Though the diamond is the focal point of an engagement ring, the metal you choose for the band and the setting provides the foundation for what is probably the most important jewelry purchase you’ll ever make. Where to begin?
“In general, we encourage people to choose a metal according to skin tone,” says Katy Beh of Katy Beh Contemporary Jewelry. For example, yellow gold might work best for darker complexions and those with warm undertones in their skin, while white gold and platinum are good choices for people who look good in cool colors.

While most women know what they want – and what looks good on them – the well-meaning men who love them may have no clue. And although more and more couples are shopping together these days, many guys still plan a romantic surprise proposal.
In one way or another, says Beh, most of those men are able to get feedback or input from their intended, usually through a sister or a friend. But sometimes they have to get crafty.
“I might ask a guy to come in anonymously with his girlfriend, just to browse or look at earrings or cufflinks,” says Beh. “That way, I can meet her and get an idea of what she’s like – her complexion, her style, her jewelry preferences, etc. – and I’ll be able to help him make decisions about her ring.”
Richard Mathis, gallery manager at Symmetry Jewelers, says, “Some men are actually proposing with a loose diamond, and then the two of them will come in together to choose the setting. The three-stone prong setting is always in demand, and the antique look is incredibly popular.”
“We’re using a CAD [computer-aided design] program that allows us to give our clients a photographic representation of the design beforehand, so that we can make adjustments before the ring is actually made,” says Mathis.

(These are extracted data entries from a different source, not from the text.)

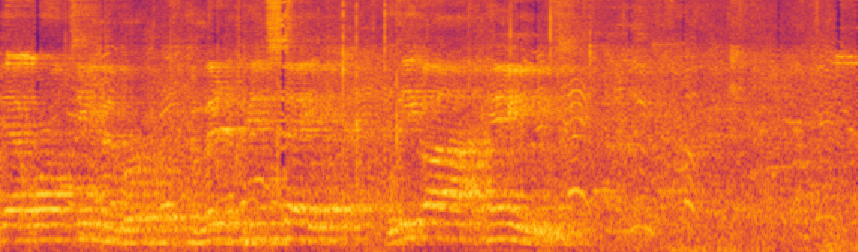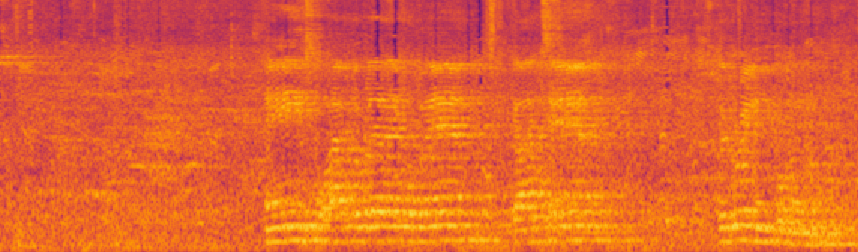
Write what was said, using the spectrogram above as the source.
cadet world team member, committed to Penn State, Levi Haines. Haines will have the red ankle band, Gaitan, the green ankle band.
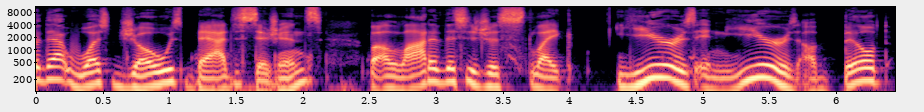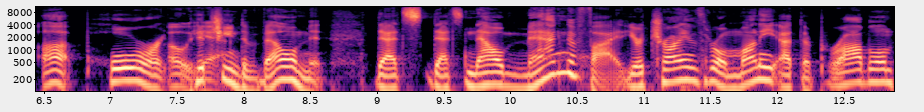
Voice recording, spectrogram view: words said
of that was Joe's bad decisions, but a lot of this is just like years and years of built up poor Oh, yeah. pitching development that's that's now magnified. You're trying to throw money at the problem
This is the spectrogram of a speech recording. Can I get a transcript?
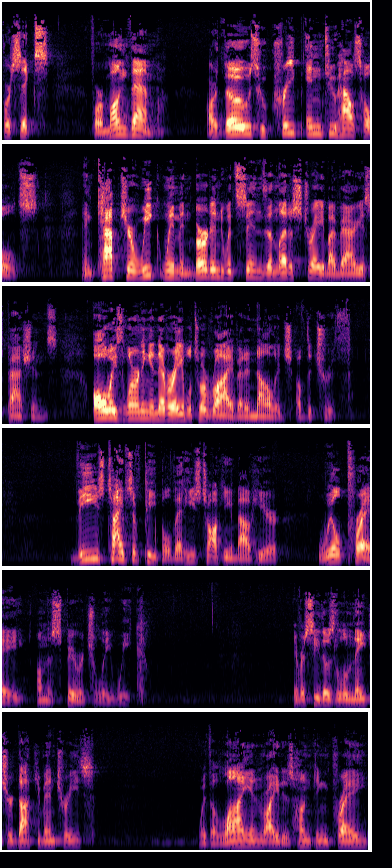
Verse 6 For among them are those who creep into households and capture weak women burdened with sins and led astray by various passions, always learning and never able to arrive at a knowledge of the truth. These types of people that he's talking about here will prey on the spiritually weak. You ever see those little nature documentaries where the lion, right, is hunting prey?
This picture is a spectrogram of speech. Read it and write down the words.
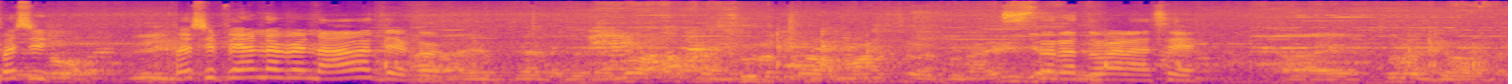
પછી પછી પેંડા પેંડા આવે દેખો સુરત વાળા છે. સુરત જવાના.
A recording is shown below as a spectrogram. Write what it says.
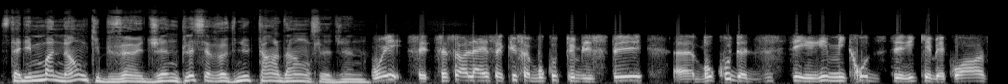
C'était des mononcles qui buvaient un gin. Puis là, c'est revenu tendance, le gin. Oui, c'est ça. La SAQ fait beaucoup de publicité, euh, beaucoup de distilleries, micro-distilleries québécoises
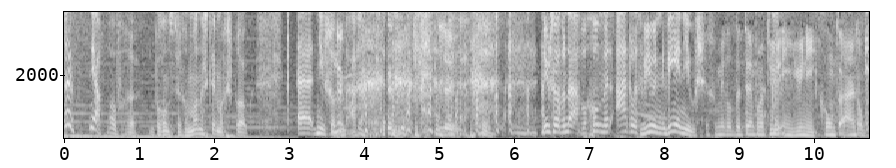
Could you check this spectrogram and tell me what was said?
Leuk. Ja, over eh, bronstige mannenstemmen gesproken. Eh, het nieuws van vandaag. Leuk. nieuws van vandaag begon met akelig weer- weernieuws. De gemiddelde temperatuur in juni komt uit op 15,1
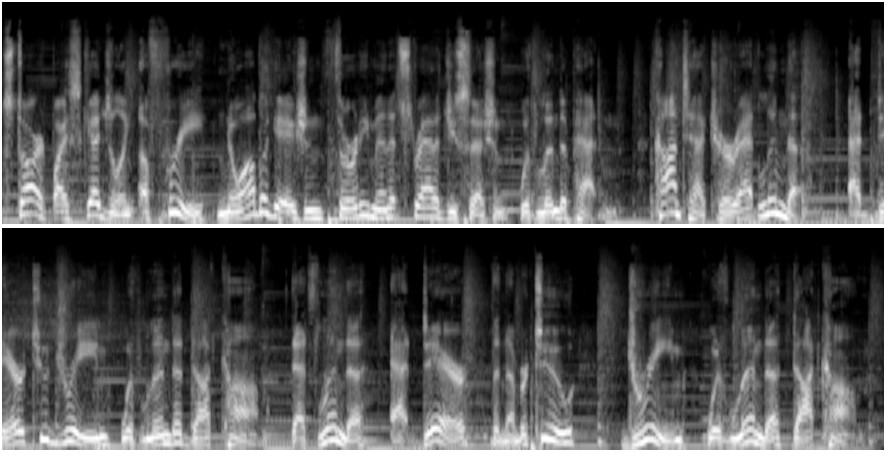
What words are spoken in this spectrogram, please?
Start by scheduling a free, no obligation 30 minute strategy session with Linda Patten. Contact her at linda at daretodreamwithlinda.com. That's linda at dare, the number two, dreamwithlinda.com.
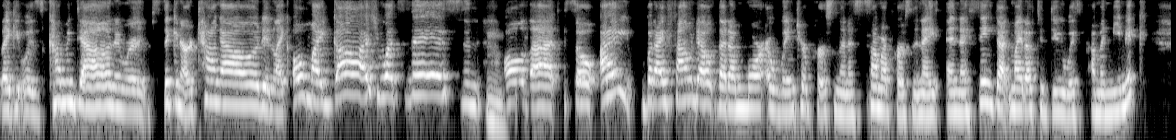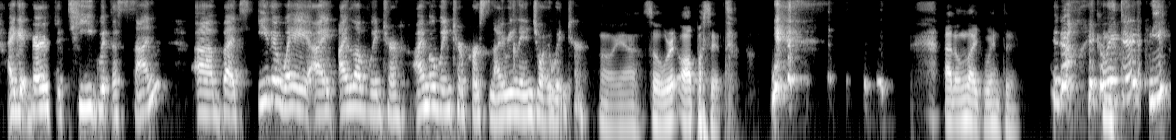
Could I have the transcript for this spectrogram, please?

Platinum became a popular metal for jewelry in the early 1900s, but when World War II began, the U.S. government declared it a strategic metal, and its use in non-military applications, including jewelry, was disallowed.
Though gold then became the metal of choice for wedding bands, platinum has made a big comeback, especially over the past decade. Its natural white luster brings out the brilliance and fire of diamonds, making it ideal for engagement rings. Platinum’s purity makes it hypoallergenic, and its density makes it ultra-durable. It’s much heavier than gold and costs about $850 to $900 per ounce. And because platinum has a higher melting point, working with it is more labor intensive, which again, means it is more expensive.

If you like the look but not the price of platinum, white gold is your best bet. Made by adding other metal alloys to yellow gold, white gold is similar to but slightly warmer in tone than platinum. But by comparison, it’s much more affordable: 18-karat gold runs about $400 per ounce.
Yellow golds offer options, too. “We’ve been getting more requests for higher-karat golds, 20 karat and 22 karat, which have a richer yellow color,” says Mathis. “It makes a nice-looking wedding band, but for engagement rings, it’s better to [use in a] bezel, because it’s too soft for prong settings.”
“Recently, I’ve also seen a revived interest in green gold and in pink or rose gold,” Mathis adds. “It’s a look that was popular in the 1930s and ’40s, and then again in the ’70s.”
Katy Beh, whose gallery features non-traditional, contemporary designs, says that many of her clients are looking for something that is at once classic and out of the ordinary.
“Some couples are opting for an alternative look that doesn’t center around one large stone,” says Beh. “It’s a stacked-ring look: three to five diamond eternity bands in different metals and/or different patterns.”

Though platinum and 18-karat gold are the most popular choices for men’s wedding bands, there are some alternatives.
“Men like titanium for its gray-white color and because it’s virtually indestructible,” says Mathis. “But it’s also very light, so we often do a ring that’s titanium inlaid with gold.”
According to Beh, palladium/white gold is a new favorite for men’s rings. “It’s got the warm gray look of titanium but with more presence,” she says. “And it’s perfect for someone who wants white gold but looks better in warm tones.”
Another alternative: tungsten steel, a bluish-gray metal that’s equally durable but has the weight of 18-karat gold. –Kara Nelson